TASK DETAILS:
Output the line that contains "Take the words", then every line beneath it through the end of the records, exactly as given and with no other lines.

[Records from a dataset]
┄┄┄┄┄┄┄┄┄┄

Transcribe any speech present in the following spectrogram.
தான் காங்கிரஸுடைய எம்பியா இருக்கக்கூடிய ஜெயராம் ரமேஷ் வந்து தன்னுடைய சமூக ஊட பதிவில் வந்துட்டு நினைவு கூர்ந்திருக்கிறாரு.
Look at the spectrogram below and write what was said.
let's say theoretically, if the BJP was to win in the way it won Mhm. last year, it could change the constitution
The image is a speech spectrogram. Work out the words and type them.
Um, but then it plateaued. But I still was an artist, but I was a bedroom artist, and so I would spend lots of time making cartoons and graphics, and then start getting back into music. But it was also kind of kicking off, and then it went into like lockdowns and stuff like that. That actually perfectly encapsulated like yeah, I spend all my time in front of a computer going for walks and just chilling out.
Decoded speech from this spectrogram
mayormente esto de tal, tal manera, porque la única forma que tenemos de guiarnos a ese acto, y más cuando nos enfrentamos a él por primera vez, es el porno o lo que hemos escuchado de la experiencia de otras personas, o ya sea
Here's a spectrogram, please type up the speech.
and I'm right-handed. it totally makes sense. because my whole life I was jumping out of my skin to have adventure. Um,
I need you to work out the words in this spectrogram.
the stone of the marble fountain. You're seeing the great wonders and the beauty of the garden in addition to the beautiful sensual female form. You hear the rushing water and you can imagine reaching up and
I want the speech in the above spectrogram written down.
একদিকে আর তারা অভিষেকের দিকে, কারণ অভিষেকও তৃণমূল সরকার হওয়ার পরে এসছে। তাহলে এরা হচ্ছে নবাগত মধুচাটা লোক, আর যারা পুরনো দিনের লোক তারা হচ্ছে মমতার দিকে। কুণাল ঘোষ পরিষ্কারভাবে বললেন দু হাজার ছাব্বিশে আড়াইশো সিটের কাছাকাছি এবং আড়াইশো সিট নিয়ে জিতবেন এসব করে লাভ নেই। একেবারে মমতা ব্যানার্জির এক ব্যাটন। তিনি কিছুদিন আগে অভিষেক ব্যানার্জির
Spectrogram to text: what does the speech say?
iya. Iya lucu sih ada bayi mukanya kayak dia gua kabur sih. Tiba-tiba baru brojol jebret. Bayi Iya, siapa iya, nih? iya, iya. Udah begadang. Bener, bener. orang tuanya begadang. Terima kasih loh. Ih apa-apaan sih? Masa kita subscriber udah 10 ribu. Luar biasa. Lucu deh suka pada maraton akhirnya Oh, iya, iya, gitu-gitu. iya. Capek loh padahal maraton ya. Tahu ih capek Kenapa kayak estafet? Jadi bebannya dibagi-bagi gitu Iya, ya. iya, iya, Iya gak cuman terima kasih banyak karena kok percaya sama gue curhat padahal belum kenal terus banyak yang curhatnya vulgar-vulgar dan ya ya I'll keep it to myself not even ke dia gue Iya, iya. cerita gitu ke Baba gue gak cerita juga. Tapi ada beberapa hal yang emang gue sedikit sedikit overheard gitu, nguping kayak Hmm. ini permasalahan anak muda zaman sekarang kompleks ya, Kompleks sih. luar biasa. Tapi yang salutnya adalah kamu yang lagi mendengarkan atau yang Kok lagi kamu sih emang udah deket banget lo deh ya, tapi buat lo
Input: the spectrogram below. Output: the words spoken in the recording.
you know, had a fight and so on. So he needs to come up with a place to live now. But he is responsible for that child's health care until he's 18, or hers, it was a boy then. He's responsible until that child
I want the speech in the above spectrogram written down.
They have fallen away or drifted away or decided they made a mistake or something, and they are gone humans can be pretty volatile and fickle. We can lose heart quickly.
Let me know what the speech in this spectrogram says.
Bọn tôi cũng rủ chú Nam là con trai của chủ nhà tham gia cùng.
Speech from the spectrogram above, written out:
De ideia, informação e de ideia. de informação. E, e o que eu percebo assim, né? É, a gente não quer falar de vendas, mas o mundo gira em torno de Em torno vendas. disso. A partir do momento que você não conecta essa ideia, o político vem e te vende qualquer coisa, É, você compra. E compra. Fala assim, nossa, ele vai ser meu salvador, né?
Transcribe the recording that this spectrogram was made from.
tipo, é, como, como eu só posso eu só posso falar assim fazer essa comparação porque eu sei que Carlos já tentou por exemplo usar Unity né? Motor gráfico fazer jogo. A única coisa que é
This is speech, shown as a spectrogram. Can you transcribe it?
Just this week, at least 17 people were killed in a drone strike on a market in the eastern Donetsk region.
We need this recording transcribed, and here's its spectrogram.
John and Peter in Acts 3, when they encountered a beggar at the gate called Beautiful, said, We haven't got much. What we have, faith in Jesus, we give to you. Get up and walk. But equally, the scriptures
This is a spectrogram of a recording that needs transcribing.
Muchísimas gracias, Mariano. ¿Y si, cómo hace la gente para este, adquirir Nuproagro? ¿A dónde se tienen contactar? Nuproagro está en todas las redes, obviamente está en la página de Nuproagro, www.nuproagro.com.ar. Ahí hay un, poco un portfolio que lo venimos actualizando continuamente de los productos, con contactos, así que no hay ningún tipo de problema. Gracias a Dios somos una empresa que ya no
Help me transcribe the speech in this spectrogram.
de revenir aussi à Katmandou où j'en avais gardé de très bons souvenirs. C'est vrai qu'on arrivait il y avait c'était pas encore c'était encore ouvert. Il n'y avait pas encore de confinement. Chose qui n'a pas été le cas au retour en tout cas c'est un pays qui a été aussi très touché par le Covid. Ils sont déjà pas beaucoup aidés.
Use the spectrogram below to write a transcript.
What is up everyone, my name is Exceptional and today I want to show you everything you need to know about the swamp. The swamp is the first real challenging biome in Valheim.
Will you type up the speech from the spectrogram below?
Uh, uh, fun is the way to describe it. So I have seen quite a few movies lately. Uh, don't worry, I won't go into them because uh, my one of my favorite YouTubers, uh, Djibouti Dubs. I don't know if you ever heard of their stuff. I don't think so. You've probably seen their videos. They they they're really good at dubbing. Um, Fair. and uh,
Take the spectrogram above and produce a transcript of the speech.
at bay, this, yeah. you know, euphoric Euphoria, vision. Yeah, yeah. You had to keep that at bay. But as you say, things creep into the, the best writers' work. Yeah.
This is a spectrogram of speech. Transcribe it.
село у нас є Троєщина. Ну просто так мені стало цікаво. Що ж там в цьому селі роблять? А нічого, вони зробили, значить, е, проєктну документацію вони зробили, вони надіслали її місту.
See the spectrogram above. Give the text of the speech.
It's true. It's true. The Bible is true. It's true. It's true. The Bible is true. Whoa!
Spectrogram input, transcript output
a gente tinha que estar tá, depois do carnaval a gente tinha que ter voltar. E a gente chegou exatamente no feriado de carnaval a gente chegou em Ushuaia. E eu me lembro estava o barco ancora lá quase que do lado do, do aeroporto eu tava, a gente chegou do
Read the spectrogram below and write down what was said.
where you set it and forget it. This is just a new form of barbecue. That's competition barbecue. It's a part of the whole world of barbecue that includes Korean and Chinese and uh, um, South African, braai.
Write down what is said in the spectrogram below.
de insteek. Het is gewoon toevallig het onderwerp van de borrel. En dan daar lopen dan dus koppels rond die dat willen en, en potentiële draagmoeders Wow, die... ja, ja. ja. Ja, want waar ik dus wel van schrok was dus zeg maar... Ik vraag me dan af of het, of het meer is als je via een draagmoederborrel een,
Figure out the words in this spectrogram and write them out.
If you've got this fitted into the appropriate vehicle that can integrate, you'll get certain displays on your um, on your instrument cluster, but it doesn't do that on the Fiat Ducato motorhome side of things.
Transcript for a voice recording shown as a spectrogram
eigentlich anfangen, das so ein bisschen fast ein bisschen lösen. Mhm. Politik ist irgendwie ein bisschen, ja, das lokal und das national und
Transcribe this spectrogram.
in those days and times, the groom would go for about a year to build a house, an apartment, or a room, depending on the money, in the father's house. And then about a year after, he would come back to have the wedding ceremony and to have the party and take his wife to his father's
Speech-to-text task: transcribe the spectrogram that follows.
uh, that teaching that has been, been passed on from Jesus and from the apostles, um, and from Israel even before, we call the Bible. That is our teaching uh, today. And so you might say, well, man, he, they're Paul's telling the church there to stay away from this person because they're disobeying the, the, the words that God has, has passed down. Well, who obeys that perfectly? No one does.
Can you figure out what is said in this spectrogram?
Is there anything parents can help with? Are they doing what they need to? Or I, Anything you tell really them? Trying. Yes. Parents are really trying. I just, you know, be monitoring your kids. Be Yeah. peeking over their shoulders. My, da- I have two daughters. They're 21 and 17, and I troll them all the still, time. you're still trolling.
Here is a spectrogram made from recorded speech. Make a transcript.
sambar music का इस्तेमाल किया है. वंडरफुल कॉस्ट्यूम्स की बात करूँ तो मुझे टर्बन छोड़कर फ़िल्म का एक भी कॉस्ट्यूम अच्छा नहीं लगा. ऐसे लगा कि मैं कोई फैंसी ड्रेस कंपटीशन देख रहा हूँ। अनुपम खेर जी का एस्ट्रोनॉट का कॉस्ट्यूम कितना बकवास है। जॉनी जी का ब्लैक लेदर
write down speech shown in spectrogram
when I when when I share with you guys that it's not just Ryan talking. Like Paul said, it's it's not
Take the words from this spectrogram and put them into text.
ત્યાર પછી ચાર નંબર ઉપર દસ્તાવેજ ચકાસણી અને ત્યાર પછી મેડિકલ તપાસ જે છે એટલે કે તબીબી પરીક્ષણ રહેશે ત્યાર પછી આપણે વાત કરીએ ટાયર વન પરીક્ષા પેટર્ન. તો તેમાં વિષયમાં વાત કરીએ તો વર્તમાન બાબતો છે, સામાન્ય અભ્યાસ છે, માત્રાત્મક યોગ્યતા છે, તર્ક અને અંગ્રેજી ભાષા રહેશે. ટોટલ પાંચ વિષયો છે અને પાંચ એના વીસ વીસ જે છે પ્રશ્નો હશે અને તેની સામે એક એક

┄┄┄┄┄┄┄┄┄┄

RESULT OF THE TASK:
Take the words from this spectrogram and put them into text.
ત્યાર પછી ચાર નંબર ઉપર દસ્તાવેજ ચકાસણી અને ત્યાર પછી મેડિકલ તપાસ જે છે એટલે કે તબીબી પરીક્ષણ રહેશે ત્યાર પછી આપણે વાત કરીએ ટાયર વન પરીક્ષા પેટર્ન. તો તેમાં વિષયમાં વાત કરીએ તો વર્તમાન બાબતો છે, સામાન્ય અભ્યાસ છે, માત્રાત્મક યોગ્યતા છે, તર્ક અને અંગ્રેજી ભાષા રહેશે. ટોટલ પાંચ વિષયો છે અને પાંચ એના વીસ વીસ જે છે પ્રશ્નો હશે અને તેની સામે એક એક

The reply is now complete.